=== Exercise description ===
Pick out the lines in the listing below that contain the word "loudness" and copy them.

=== Data for this task ===
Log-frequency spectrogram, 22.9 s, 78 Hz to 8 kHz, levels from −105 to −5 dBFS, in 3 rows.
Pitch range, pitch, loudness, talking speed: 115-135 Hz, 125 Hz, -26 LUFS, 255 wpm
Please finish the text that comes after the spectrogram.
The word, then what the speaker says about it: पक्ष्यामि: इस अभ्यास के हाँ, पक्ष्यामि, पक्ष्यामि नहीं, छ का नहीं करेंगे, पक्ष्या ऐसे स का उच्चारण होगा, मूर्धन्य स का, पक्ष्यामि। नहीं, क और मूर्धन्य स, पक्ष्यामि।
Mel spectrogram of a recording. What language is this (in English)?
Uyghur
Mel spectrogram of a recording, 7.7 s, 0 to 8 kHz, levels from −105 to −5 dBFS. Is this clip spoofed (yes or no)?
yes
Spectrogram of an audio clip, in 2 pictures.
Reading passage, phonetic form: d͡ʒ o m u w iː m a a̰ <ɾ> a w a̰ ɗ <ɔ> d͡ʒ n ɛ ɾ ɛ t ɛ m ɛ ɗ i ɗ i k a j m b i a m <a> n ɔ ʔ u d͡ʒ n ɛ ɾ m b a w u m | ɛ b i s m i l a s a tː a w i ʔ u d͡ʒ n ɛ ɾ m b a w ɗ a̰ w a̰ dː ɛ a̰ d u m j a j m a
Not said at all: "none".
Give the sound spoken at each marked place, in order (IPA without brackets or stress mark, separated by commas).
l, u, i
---
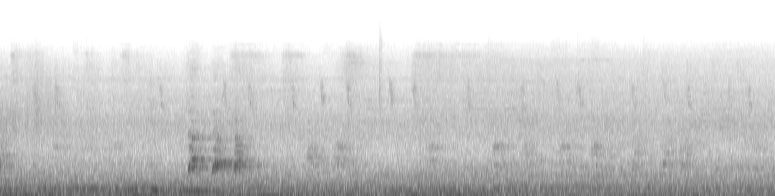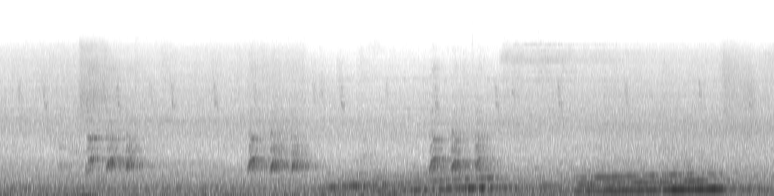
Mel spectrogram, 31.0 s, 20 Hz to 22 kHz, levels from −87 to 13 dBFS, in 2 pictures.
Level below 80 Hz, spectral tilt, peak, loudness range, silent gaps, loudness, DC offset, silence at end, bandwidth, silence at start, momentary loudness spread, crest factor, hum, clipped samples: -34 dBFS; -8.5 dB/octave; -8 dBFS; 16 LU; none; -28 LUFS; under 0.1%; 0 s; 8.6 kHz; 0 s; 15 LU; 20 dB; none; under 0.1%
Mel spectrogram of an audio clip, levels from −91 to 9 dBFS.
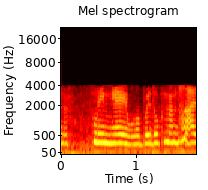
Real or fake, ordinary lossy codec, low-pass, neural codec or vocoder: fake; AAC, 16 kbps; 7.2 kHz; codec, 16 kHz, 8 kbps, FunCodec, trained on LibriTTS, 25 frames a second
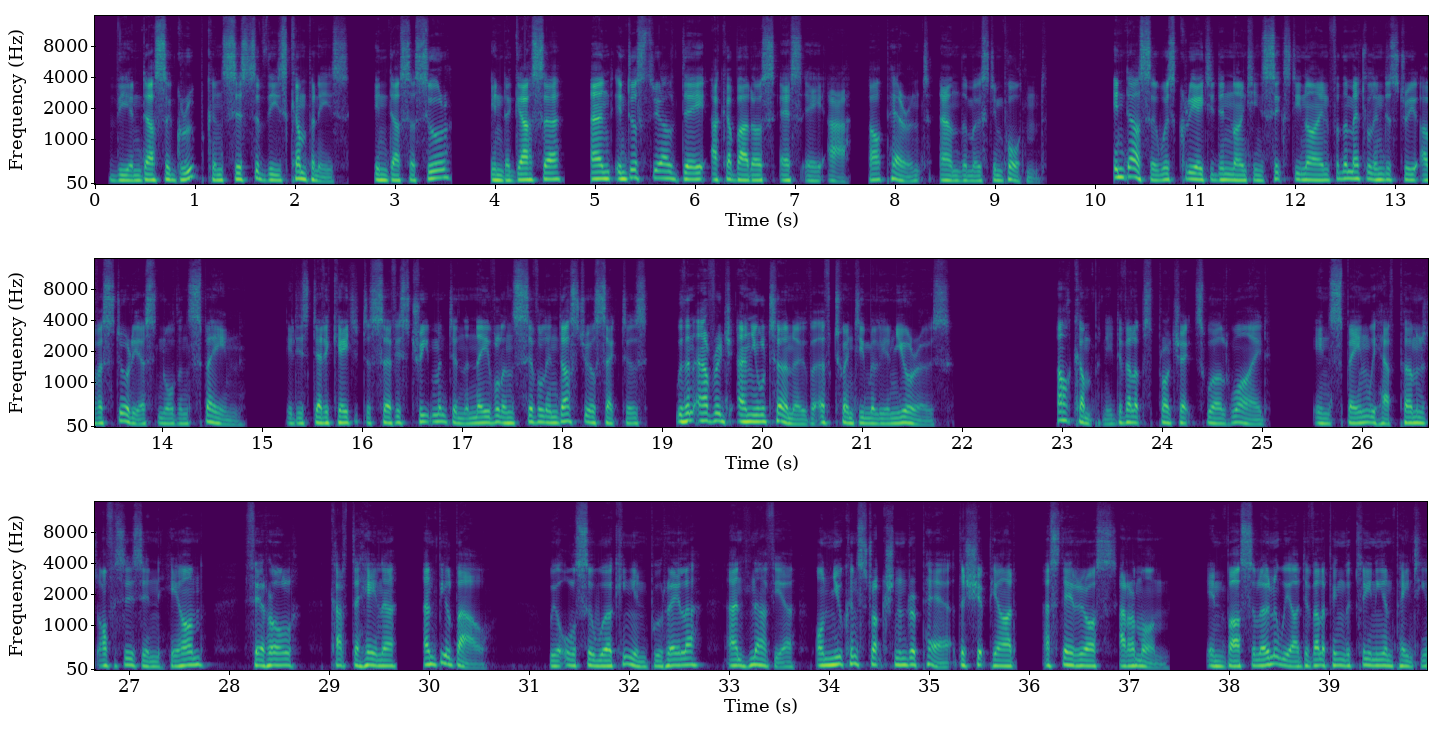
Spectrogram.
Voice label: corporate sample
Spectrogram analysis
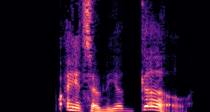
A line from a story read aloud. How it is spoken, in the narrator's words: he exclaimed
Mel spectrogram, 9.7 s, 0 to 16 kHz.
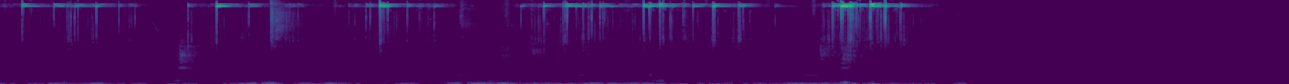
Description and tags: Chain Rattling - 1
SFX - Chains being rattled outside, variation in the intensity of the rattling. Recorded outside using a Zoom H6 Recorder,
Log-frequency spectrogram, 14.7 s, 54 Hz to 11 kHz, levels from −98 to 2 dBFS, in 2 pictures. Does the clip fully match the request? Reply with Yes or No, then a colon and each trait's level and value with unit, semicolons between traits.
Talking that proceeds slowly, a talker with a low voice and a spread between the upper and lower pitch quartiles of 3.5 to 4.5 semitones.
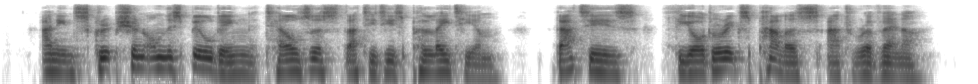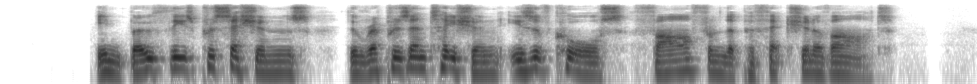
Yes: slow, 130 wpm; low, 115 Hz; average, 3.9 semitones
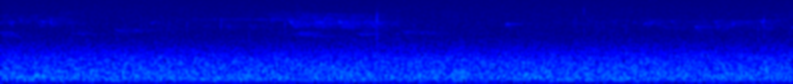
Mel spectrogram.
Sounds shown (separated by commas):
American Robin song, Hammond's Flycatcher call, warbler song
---
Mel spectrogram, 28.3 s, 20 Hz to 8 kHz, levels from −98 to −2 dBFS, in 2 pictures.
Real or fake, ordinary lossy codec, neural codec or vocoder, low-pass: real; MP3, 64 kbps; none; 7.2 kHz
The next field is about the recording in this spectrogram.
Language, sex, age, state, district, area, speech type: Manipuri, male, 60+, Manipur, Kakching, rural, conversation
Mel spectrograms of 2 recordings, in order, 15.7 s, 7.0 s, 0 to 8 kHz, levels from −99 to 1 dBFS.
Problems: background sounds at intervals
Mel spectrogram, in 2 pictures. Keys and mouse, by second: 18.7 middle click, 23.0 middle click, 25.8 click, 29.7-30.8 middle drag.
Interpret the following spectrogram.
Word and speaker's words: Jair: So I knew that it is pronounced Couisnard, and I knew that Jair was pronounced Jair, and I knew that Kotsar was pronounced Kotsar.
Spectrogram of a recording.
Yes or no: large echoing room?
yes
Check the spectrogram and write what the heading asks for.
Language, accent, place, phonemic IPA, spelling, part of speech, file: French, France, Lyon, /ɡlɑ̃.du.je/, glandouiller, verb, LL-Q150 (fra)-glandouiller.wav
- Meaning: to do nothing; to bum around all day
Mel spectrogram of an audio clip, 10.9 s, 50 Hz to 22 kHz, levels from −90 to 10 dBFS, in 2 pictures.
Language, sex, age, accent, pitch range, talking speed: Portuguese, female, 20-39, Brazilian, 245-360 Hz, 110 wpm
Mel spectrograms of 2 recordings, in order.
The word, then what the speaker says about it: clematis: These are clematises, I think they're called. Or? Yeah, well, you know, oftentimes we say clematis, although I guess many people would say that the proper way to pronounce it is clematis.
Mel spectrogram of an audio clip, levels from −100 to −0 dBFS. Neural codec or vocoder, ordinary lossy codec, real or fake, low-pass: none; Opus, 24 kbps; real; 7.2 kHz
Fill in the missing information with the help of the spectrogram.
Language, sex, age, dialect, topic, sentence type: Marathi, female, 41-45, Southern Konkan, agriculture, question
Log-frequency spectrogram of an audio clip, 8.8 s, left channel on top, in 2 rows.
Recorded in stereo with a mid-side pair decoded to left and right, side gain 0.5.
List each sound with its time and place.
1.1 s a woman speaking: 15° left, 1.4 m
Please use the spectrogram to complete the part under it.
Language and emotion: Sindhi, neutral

=== Final answer ===
Pitch range, pitch, loudness, talking speed: 115-135 Hz, 125 Hz, -26 LUFS, 255 wpm
Level below 80 Hz, spectral tilt, peak, loudness range, silent gaps, loudness, DC offset, silence at end, bandwidth, silence at start, momentary loudness spread, crest factor, hum, clipped samples: -34 dBFS; -8.5 dB/octave; -8 dBFS; 16 LU; none; -28 LUFS; under 0.1%; 0 s; 8.6 kHz; 0 s; 15 LU; 20 dB; none; under 0.1%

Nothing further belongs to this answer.